These deceased soldiers lie shot and cold on the boulders called Devil’s Den in Pennsylvania after the Battle of Gettysburg, giving viewers a graphic visual of the bloodiest battle in history. Today, Devil’s Den is a tourist spot and can be visited by anyone who wishes to climb on the rocks that the soldiers once laid upon.

Norfolk Navy Yard

This yard in Virginia was occupied by the Confederates until May of ‘62 when Union soldiers drove them out. The location was ideal, and great for war strategy, so the Union rebuilt most of it and continued to use it. Today, it is a U.S. Navy facility for building, remodeling, and repairing ships.

Ulysses S. Grant

Historians have called Union general Ulysses S. Grant a “butcher” who used attrition without regard to the lives of his own soldiers in order to kill off the enemy. His armies underwent 154,000 casualties, but caused 191,000 casualties to the Confederates. He was the only general to gain the surrender of three Confederate armies. This photograph was taken in front of a tent in Cold Harbor, Virginia in June of ‘64.

Evergreen Cemetery

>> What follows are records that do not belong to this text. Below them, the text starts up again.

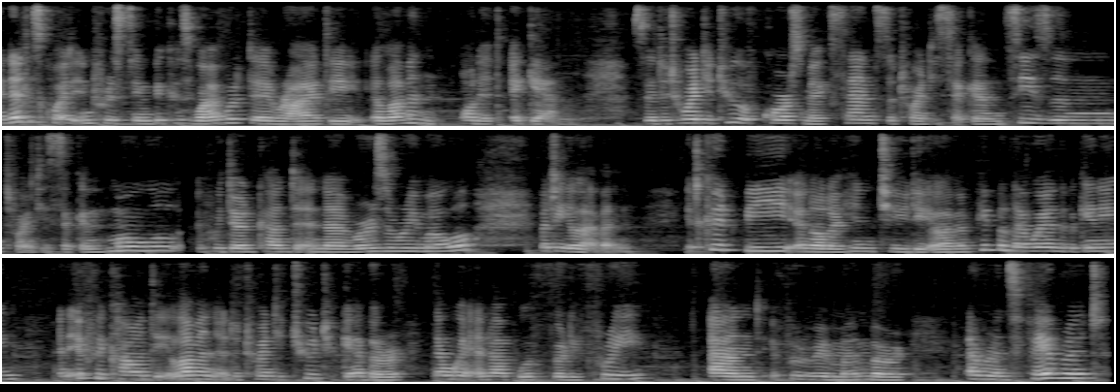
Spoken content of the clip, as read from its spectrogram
And that is quite interesting because why would they write the 11 on it again? So the 22 of course makes sense, the 22nd season, 22nd mole, if we don't count the anniversary mole, but the 11. It could be another hint to the 11 people that were in the beginning, and if we count the 11 and the 22 together, then we end up with 33. And if we remember everyone's favorite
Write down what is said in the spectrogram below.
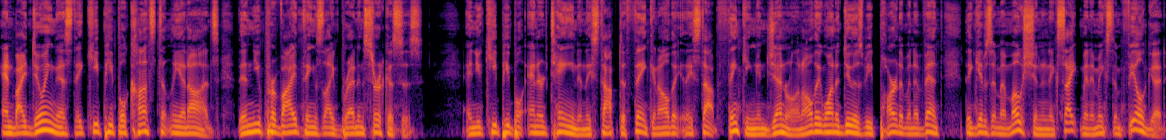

This photograph depicts the Evergreen Cemetery gatehouse, which is now a historic building in Adams County, Pennsylvania. The gatehouse played an important role in the Battle of Gettysburg, as historian Frederick Hawthorne noted by writing in his book, “the 73rd Pennsylvania Infantry rushed out through the cemetery gateway to help drive the Confederates away.” The Battle of Gettysburg was the bloodiest and largest battle of the Civil War; it was a huge loss for the Confederate Army, who never attempted to go North again, making Gettysburg a turning point in history.

Ford’s Theater

This rare photograph depicts the box in which President Abraham Lincoln was assassinated. The Ford’s Theater was closed for over 100 years, before reopening in the ‘60s. The civil war was just coming to a close when the president was shot in the back of the head by the well-known actor, John Wilkes Booth.

U.S.S. Kearsarge Officers

Here is a photograph of Captain John A. Winslow and his officers aboard the U.S.S. Kearsarge in 1864. This picture marked the moment after a huge win for the Union Army, after they had sunk the C.S.S. Alabama during the Battle of Cherbourg.

The Rodman Gun

These guns were designed to fire both shot and shell, and were meant for seacoast fortifications. They were built in a variety of lengths and widths. The Rodman Gun was developed by Thomas Jackson Rodman, a Union artilleryman. The gun in this photograph was 15″ bore, close to 16 feet in length, and took 12 men to operate and maneuver.

Antietam Dunker Church

The Battle of Antietam was fought around this church near Sharpsburg, Maryland, and it was the first battle to take place on Union territory. The church was destroyed in a storm but was rebuilt in 1962 for the 100th anniversary of the battle.

Foreign Diplomats

Foreign ministers from Sweden, Italy, Nicaragua, France, Great Britain, and Russia gathered near this waterfall in New York in 1863. The diplomacy of the war involved relations with the Union and Confederate Armies with the major world powers at the time. The Confederates counted heavily on Britain and France to try to fight on their side. However, every nation ended up declaring neutrality in the war.

Mary Todd Lincoln

Mary Todd Lincoln was the wife of President Abraham Lincoln. She had a terribly difficult life, outliving three out of her four sons, and having to be temporarily institutionalized after Lincoln’s murder for psychiatric problems.

Auto Overload provides our community with the latest trending automotive entertainment news and insight from around the world. We explore insider tips on the newest cars debuting, the best performance parts and the hottest racing events to visit when traveling the globe. We're inspired by exploring new automotive experiences and can't wait to share all of our exciting deals, guides and reviews to help you live your auto life to the fullest.